Carl Straumsheim has a good piece out on the Khan Academy patent Inside Higher Ed today. Much of it is a primer on the uses and limitations of defensive patents, but there is a piece on the specific nature of the patent pledge that Khan Academy has signed that I missed. The pledge, originally created by Twitter, is quite similar to my own proposal in a number of ways. It turns the decision-making regarding offensive use of the patent over to another party and, importantly, the agreement travels with the patent, even if it changes hands:
The IPA is a new way to do patent assignment that keeps control in the hands of engineers and designers. It is a commitment from Twitter to our employees that patents can only be used for defensive purposes. We will not use the patents from employees’ inventions in offensive litigation without their permission. What’s more, this control flows with the patents, so if we sold them to others, they could only use them as the inventor intended.
Shame on me for not doing my homework.

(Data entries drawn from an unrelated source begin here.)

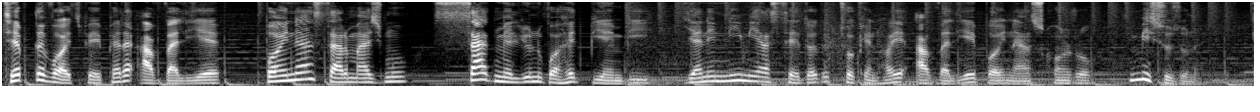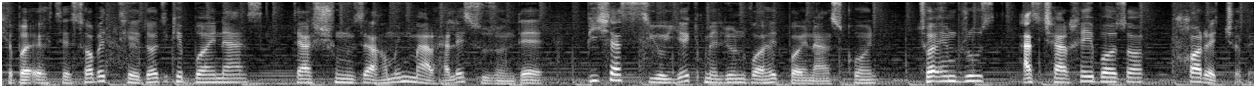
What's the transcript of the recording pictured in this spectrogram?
طبق white paper اولیه بایننس در مجموع 100 میلیون واحد BNB یعنی نیمی از تعداد توکن های اولیه بایننس کوین رو میسوزونه که با احتساب تعدادی که بایننس در 16 امین مرحله سوزونده بیش از 31 میلیون واحد بایننس کوین تا امروز از چرخه بازار خارج شده.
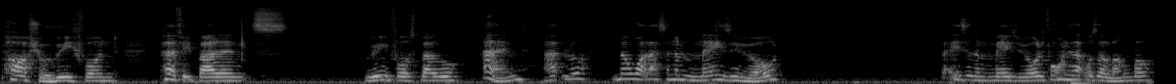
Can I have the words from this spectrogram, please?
partial refund, perfect balance, reinforced barrel, and outlaw. You know what? That's an amazing roll. That is an amazing roll. If only that was a longbow.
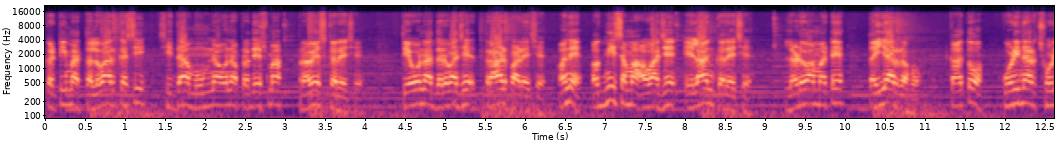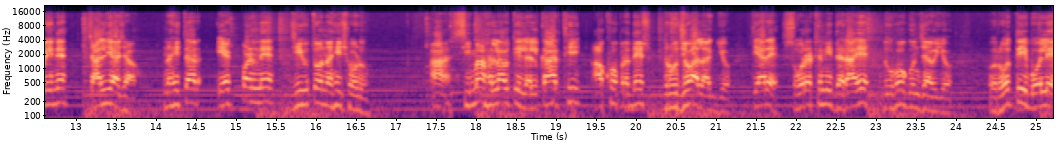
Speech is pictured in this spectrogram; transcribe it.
કટીમાં તલવાર કસી સીધા મુમનાઓના પ્રદેશમાં પ્રવેશ કરે છે. તેઓના દરવાજે ત્રાળ પાડે છે અને અગ્નિસમા અવાજે એલાન કરે છે. લડવા માટે તૈયાર રહો. કાં તો કોડીનાર છોડીને ચાલ્યા જાઓ. નહીતર એક પણ ને જીવતો નહીં છોડું. આ સીમા હલાવતી લલકારથી આખો પ્રદેશ ધ્રુજવા લાગ્યો. ત્યારે સોરઠની ધરાએ દુહો ગુંજાવ્યો. રોતી બોલે,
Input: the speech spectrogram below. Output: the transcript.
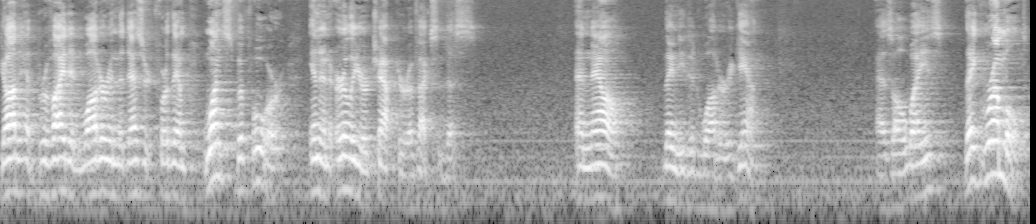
God had provided water in the desert for them once before in an earlier chapter of Exodus. And now they needed water again. As always, they grumbled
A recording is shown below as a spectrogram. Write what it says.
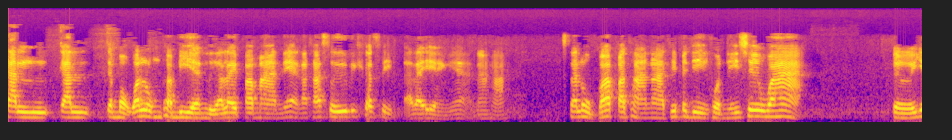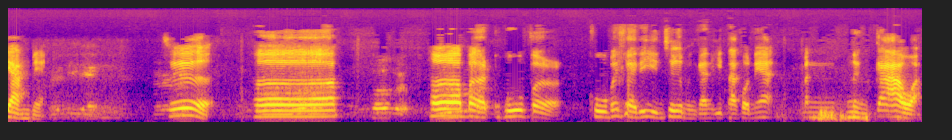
การการจะบอกว่าลงทะเบียนหรืออะไรประมาณเนี้ยนะคะ ซื้อลิขสิทธิ์อะไรอย่างเงี้ยนะคะ สรุปว่าประธานาธิบดีคนนี้ชื่อว่าเจออย่างเนี่ย ชื่อเฮอร์เฮอร์เบิร์ตฮูเฟอร์ครูไม่เคยได้ยินชื่อเหมือนกันอีตาคนเนี้ย มันหนึ่งเก้าอะ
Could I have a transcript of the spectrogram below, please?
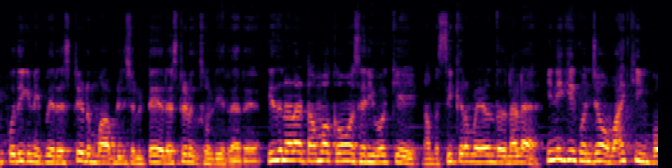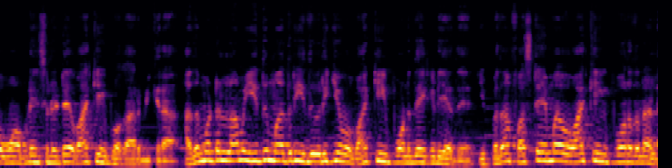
இப்போதைக்கு நீ போய் ரெஸ்ட் எடுமா அப்படின்னு சொல்லிட்டு ரெஸ்ட் எடுக்க சொல்லிடுறாரு. இதனால டமோக்கோவும் சரி ஓகே நம்ம சீக்கிரமா எழுந்ததுனால இன்னைக்கு கொஞ்சம் வாக்கிங் போவோம் அப்படின்னு சொல்லிட்டு வாக்கிங் போக ஆரம்பிக்கிறா. அது மட்டும் இல்லாம இது மாதிரி இது வரைக்கும் வாக்கிங் போனதே கிடையாது. இப்பதான் ஃபர்ஸ்ட் டைமா வாக்கிங் போறதுனால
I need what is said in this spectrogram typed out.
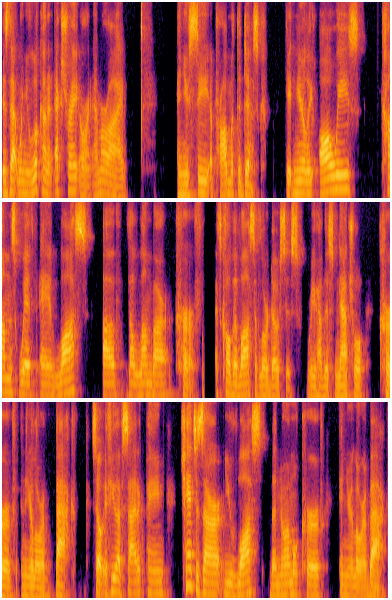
is that when you look on an x-ray or an MRI and you see a problem with the disc, it nearly always comes with a loss of the lumbar curve. It's called the loss of lordosis, where you have this natural curve in your lower back. So if you have sciatic pain, chances are you've lost the normal curve in your lower back.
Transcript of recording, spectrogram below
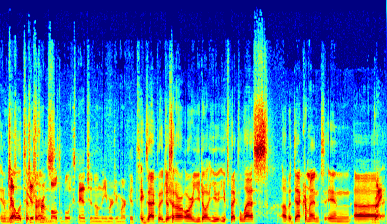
in Just, relative just terms. from multiple expansion on the emerging markets. Exactly. Just Yeah. or, or you don't you, you expect less of a decrement in uh, Right.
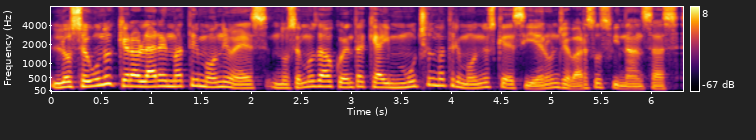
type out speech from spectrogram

The big difference between this pledge and the one I propose is that I am suggesting that the third party be a trust rather than the inventing engineer. This has several virtues. First, engineers die, and not all of them are going to be equally vigilant in protecting education. Can the engineer sell this right to somebody else? Can the right be inherited? If it isn’t inherited, is the patent then unencumbered? Giving the rights to a trust lays this concern to rest. It also creates a proactive deterrent because the trust could sue anybody that is asserting an ed tech patent.
What I take from the details of Twitter’s pledge is that my proposal is probably legally viable. The original pledge just needs to be adapted to serve the specific needs of education.